EXERCISE INSTRUCTIONS:
The response has to reproduce all entries exactly while excluding their pictures.

DATA FOR REVIEW:
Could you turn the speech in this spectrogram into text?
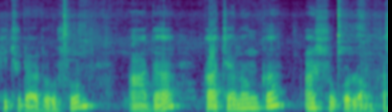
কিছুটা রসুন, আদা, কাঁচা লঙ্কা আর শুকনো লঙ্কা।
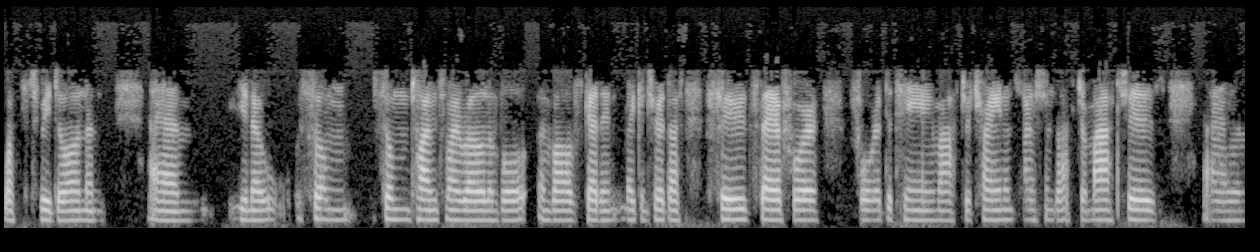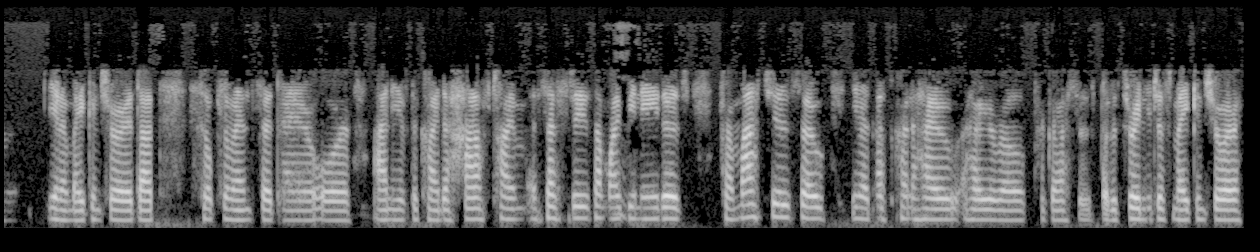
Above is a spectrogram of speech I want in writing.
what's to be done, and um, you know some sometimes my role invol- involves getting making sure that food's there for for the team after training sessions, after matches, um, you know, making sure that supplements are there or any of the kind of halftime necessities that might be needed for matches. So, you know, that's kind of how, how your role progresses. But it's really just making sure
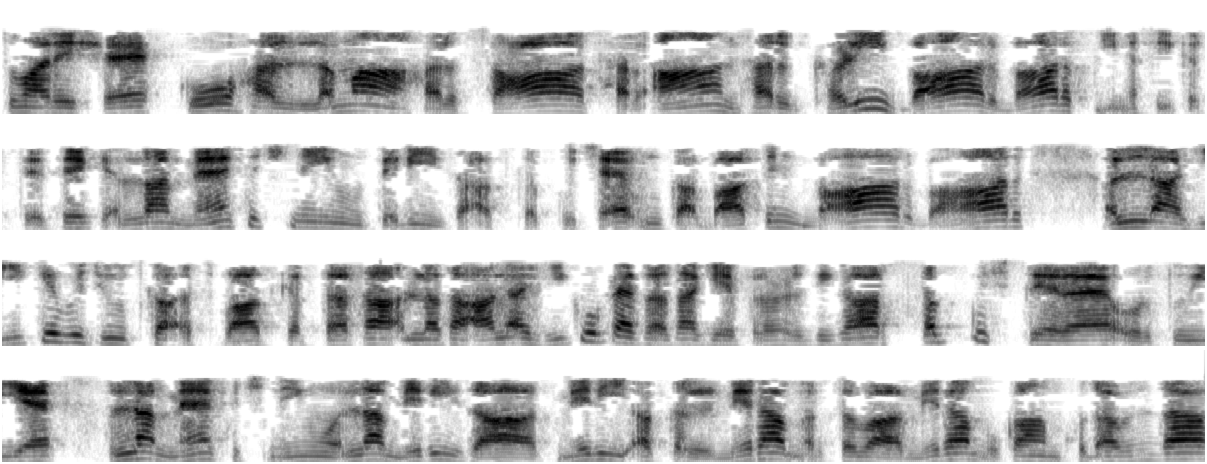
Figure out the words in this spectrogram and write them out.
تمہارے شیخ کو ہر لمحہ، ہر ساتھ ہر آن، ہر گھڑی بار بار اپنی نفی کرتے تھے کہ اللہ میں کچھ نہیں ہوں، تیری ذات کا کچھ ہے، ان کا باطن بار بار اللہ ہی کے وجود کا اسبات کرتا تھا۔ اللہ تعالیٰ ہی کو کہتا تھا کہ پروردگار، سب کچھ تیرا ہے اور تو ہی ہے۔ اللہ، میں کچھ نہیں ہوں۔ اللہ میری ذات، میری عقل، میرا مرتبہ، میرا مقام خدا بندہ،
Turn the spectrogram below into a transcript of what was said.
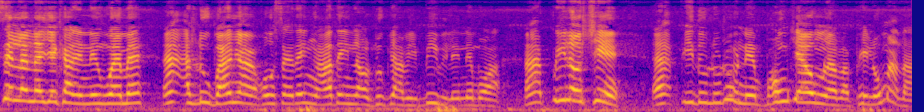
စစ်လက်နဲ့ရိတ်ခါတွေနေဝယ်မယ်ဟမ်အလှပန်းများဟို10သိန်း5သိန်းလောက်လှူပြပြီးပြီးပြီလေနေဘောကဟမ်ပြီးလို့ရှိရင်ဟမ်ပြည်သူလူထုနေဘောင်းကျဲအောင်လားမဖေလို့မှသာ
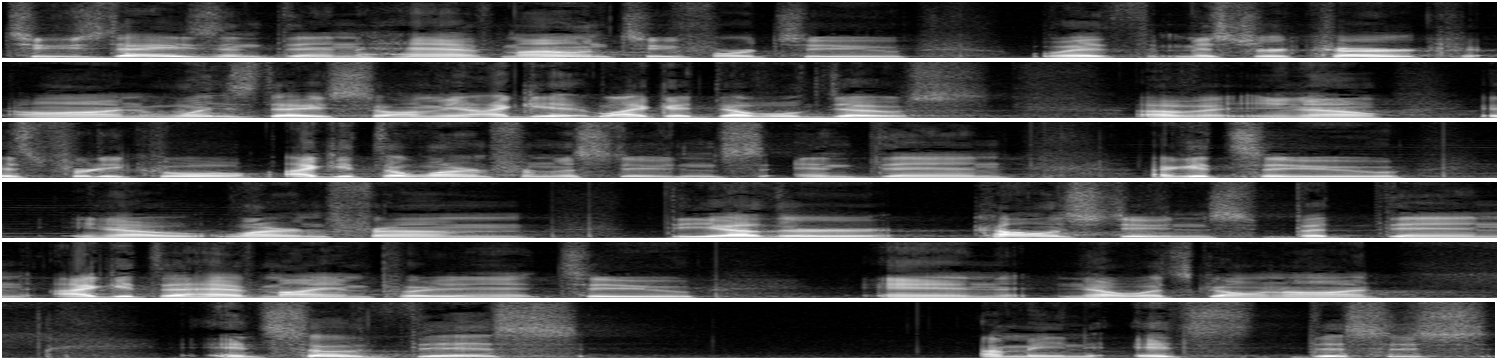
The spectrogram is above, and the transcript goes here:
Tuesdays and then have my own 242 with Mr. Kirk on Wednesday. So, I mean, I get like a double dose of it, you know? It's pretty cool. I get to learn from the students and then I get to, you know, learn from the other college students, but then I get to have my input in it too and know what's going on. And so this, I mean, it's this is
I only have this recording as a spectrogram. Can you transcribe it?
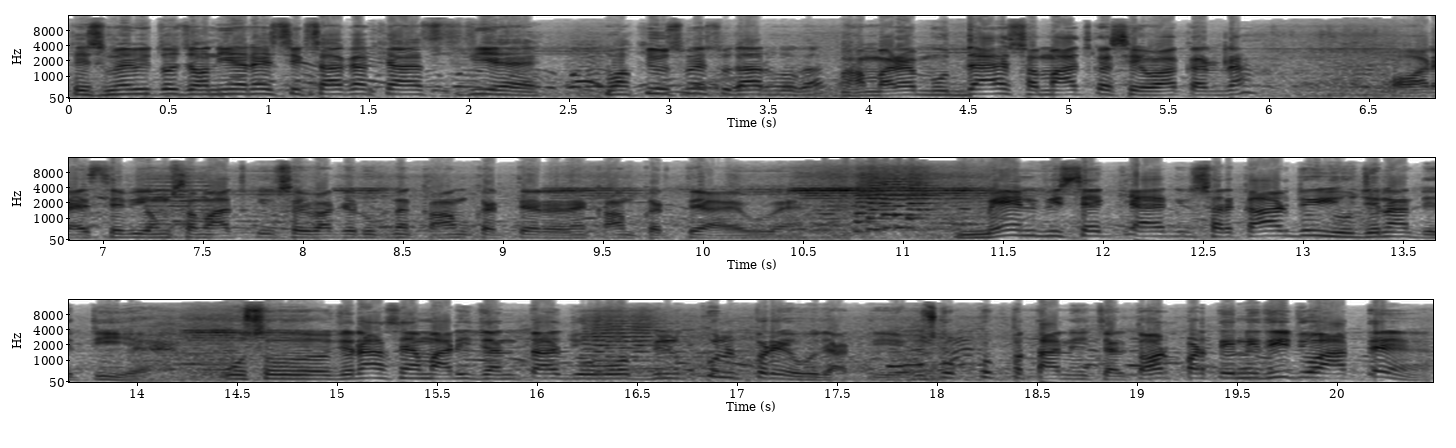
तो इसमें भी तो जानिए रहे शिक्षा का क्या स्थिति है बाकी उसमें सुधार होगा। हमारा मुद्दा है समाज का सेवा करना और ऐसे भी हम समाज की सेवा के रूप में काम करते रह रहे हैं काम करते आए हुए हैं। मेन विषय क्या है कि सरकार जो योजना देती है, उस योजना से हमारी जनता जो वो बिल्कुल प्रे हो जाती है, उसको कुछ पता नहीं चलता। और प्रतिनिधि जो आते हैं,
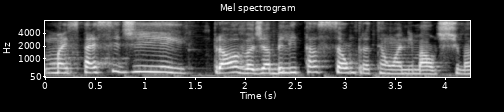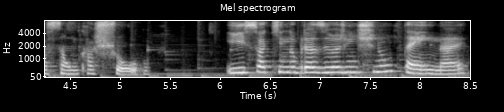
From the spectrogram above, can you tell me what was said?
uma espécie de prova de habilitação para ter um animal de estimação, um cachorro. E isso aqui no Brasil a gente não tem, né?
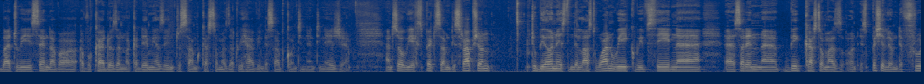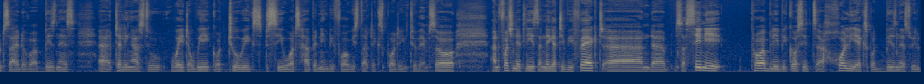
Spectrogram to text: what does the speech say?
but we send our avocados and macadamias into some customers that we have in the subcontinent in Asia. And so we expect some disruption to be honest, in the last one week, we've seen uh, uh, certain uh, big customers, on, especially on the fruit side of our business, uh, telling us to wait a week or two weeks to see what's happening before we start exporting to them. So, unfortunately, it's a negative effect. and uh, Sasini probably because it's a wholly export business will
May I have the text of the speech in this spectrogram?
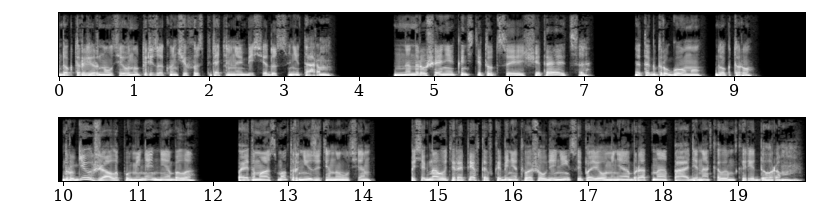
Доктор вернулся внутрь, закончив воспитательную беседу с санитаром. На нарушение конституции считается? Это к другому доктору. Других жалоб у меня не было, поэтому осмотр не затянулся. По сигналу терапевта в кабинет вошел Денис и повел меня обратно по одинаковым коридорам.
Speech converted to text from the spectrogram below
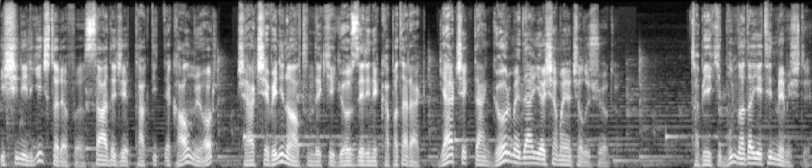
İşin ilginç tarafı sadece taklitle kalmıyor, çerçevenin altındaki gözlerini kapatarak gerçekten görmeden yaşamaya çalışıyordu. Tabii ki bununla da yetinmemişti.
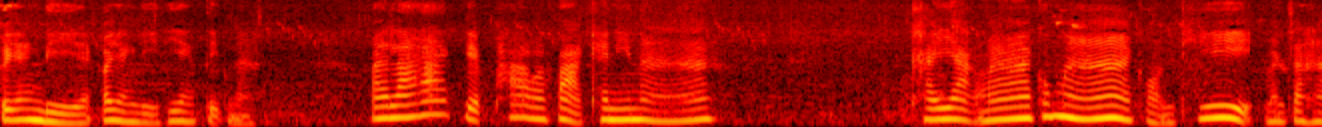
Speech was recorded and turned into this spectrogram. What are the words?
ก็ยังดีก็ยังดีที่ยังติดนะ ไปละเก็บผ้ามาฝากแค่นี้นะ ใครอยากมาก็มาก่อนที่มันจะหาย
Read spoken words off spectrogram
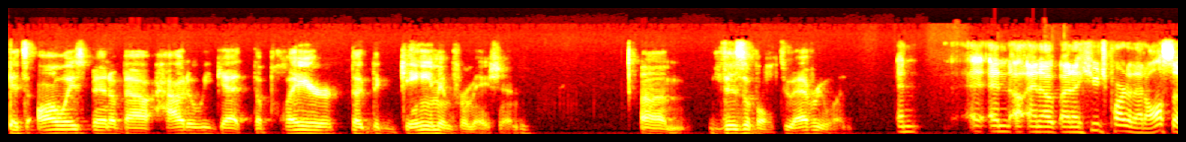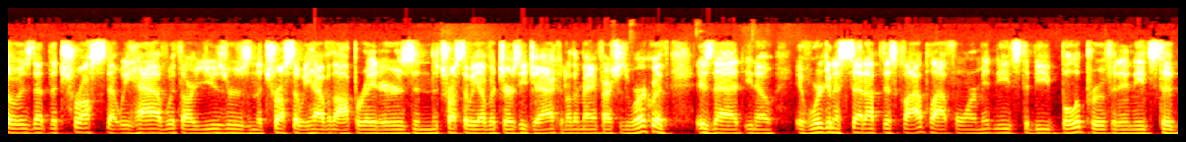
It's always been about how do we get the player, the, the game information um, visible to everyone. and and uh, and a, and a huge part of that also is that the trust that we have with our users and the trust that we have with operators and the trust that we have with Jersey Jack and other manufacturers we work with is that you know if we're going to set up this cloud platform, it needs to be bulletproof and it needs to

WRITTEN SOLUTION:
Could you turn the speech in this spectrogram into text?
কিছুটা রসুন, আদা, কাঁচা লঙ্কা আর শুকনো লঙ্কা।
Above is a spectrogram of speech I want in writing.
what's to be done, and um, you know some sometimes my role invol- involves getting making sure that food's there for for the team after training sessions, after matches, um, you know, making sure that supplements are there or any of the kind of halftime necessities that might be needed for matches. So, you know, that's kind of how, how your role progresses. But it's really just making sure
Figure out the words in this spectrogram and write them out.
تمہارے شیخ کو ہر لمحہ، ہر ساتھ ہر آن، ہر گھڑی بار بار اپنی نفی کرتے تھے کہ اللہ میں کچھ نہیں ہوں، تیری ذات کا کچھ ہے، ان کا باطن بار بار اللہ ہی کے وجود کا اسبات کرتا تھا۔ اللہ تعالیٰ ہی کو کہتا تھا کہ پروردگار، سب کچھ تیرا ہے اور تو ہی ہے۔ اللہ، میں کچھ نہیں ہوں۔ اللہ میری ذات، میری عقل، میرا مرتبہ، میرا مقام خدا بندہ،
Turn the spectrogram below into a transcript of what was said.
စစ်လက်နဲ့ရိတ်ခါတွေနေဝယ်မယ်ဟမ်အလှပန်းများဟို10သိန်း5သိန်းလောက်လှူပြပြီးပြီးပြီလေနေဘောကဟမ်ပြီးလို့ရှိရင်ဟမ်ပြည်သူလူထုနေဘောင်းကျဲအောင်လားမဖေလို့မှသာ
The spectrogram is above, and the transcript goes here:
Tuesdays and then have my own 242 with Mr. Kirk on Wednesday. So, I mean, I get like a double dose of it, you know? It's pretty cool. I get to learn from the students and then I get to, you know, learn from the other college students, but then I get to have my input in it too and know what's going on. And so this, I mean, it's this is
I only have this recording as a spectrogram. Can you transcribe it?
तो इसमें भी तो जानिए रहे शिक्षा का क्या स्थिति है बाकी उसमें सुधार होगा। हमारा मुद्दा है समाज का सेवा करना और ऐसे भी हम समाज की सेवा के रूप में काम करते रह रहे हैं काम करते आए हुए हैं। मेन विषय क्या है कि सरकार जो योजना देती है, उस योजना से हमारी जनता जो वो बिल्कुल प्रे हो जाती है, उसको कुछ पता नहीं चलता। और प्रतिनिधि जो आते हैं,
From the spectrogram above, can you tell me what was said?
uma espécie de prova de habilitação para ter um animal de estimação, um cachorro. E isso aqui no Brasil a gente não tem, né?
Spectrogram to text: what does the speech say?
but we send our avocados and macadamias into some customers that we have in the subcontinent in Asia. And so we expect some disruption to be honest, in the last one week, we've seen uh, uh, certain uh, big customers, on, especially on the fruit side of our business, uh, telling us to wait a week or two weeks to see what's happening before we start exporting to them. So, unfortunately, it's a negative effect. and uh, Sasini probably because it's a wholly export business will
May I have the text of the speech in this spectrogram?
Доктор вернулся внутрь, закончив воспитательную беседу с санитаром. На нарушение конституции считается? Это к другому доктору. Других жалоб у меня не было, поэтому осмотр не затянулся. По сигналу терапевта в кабинет вошел Денис и повел меня обратно по одинаковым коридорам.
Speech converted to text from the spectrogram below
İşin ilginç tarafı sadece taklitle kalmıyor, çerçevenin altındaki gözlerini kapatarak gerçekten görmeden yaşamaya çalışıyordu. Tabii ki bununla da yetinmemişti.
Speech was recorded and turned into this spectrogram. What are the words?
ก็ยังดีก็ยังดีที่ยังติดนะ ไปละเก็บผ้ามาฝากแค่นี้นะ ใครอยากมาก็มาก่อนที่มันจะหาย
Read spoken words off spectrogram
It's always been about how do we get the player, the, the game information um, visible to everyone. and and uh, and a, and a huge part of that also is that the trust that we have with our users and the trust that we have with operators and the trust that we have with Jersey Jack and other manufacturers we work with is that you know if we're going to set up this cloud platform, it needs to be bulletproof and it needs to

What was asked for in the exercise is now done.